Collected data
§

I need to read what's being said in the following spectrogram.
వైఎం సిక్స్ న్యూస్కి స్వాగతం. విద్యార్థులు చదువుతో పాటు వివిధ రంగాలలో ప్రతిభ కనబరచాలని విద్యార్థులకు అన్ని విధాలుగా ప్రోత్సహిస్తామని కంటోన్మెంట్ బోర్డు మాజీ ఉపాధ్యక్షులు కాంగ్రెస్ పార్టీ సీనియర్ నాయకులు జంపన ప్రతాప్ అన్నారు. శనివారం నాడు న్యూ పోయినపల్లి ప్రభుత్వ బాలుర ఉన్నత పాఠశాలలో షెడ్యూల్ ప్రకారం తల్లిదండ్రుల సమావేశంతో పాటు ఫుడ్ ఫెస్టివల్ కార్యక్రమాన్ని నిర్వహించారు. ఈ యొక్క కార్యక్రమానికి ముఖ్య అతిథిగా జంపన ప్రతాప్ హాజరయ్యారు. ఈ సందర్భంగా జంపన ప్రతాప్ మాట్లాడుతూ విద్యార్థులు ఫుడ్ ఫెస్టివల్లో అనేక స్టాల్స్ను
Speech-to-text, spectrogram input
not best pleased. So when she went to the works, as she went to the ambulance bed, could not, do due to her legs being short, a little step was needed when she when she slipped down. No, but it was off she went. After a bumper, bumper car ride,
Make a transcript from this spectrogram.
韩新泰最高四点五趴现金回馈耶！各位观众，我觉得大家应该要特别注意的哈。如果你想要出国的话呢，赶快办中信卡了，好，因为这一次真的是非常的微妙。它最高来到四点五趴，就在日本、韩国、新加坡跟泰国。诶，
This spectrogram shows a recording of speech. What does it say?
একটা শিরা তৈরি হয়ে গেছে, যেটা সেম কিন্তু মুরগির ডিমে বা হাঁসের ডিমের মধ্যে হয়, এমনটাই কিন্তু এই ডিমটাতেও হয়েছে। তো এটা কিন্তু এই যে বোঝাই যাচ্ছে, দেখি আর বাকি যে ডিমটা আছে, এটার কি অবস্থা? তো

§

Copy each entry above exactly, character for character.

I need to read what's being said in the following spectrogram.
వైఎం సిక్స్ న్యూస్కి స్వాగతం. విద్యార్థులు చదువుతో పాటు వివిధ రంగాలలో ప్రతిభ కనబరచాలని విద్యార్థులకు అన్ని విధాలుగా ప్రోత్సహిస్తామని కంటోన్మెంట్ బోర్డు మాజీ ఉపాధ్యక్షులు కాంగ్రెస్ పార్టీ సీనియర్ నాయకులు జంపన ప్రతాప్ అన్నారు. శనివారం నాడు న్యూ పోయినపల్లి ప్రభుత్వ బాలుర ఉన్నత పాఠశాలలో షెడ్యూల్ ప్రకారం తల్లిదండ్రుల సమావేశంతో పాటు ఫుడ్ ఫెస్టివల్ కార్యక్రమాన్ని నిర్వహించారు. ఈ యొక్క కార్యక్రమానికి ముఖ్య అతిథిగా జంపన ప్రతాప్ హాజరయ్యారు. ఈ సందర్భంగా జంపన ప్రతాప్ మాట్లాడుతూ విద్యార్థులు ఫుడ్ ఫెస్టివల్లో అనేక స్టాల్స్ను
Speech-to-text, spectrogram input
not best pleased. So when she went to the works, as she went to the ambulance bed, could not, do due to her legs being short, a little step was needed when she when she slipped down. No, but it was off she went. After a bumper, bumper car ride,
Make a transcript from this spectrogram.
韩新泰最高四点五趴现金回馈耶！各位观众，我觉得大家应该要特别注意的哈。如果你想要出国的话呢，赶快办中信卡了，好，因为这一次真的是非常的微妙。它最高来到四点五趴，就在日本、韩国、新加坡跟泰国。诶，
This spectrogram shows a recording of speech. What does it say?
একটা শিরা তৈরি হয়ে গেছে, যেটা সেম কিন্তু মুরগির ডিমে বা হাঁসের ডিমের মধ্যে হয়, এমনটাই কিন্তু এই ডিমটাতেও হয়েছে। তো এটা কিন্তু এই যে বোঝাই যাচ্ছে, দেখি আর বাকি যে ডিমটা আছে, এটার কি অবস্থা? তো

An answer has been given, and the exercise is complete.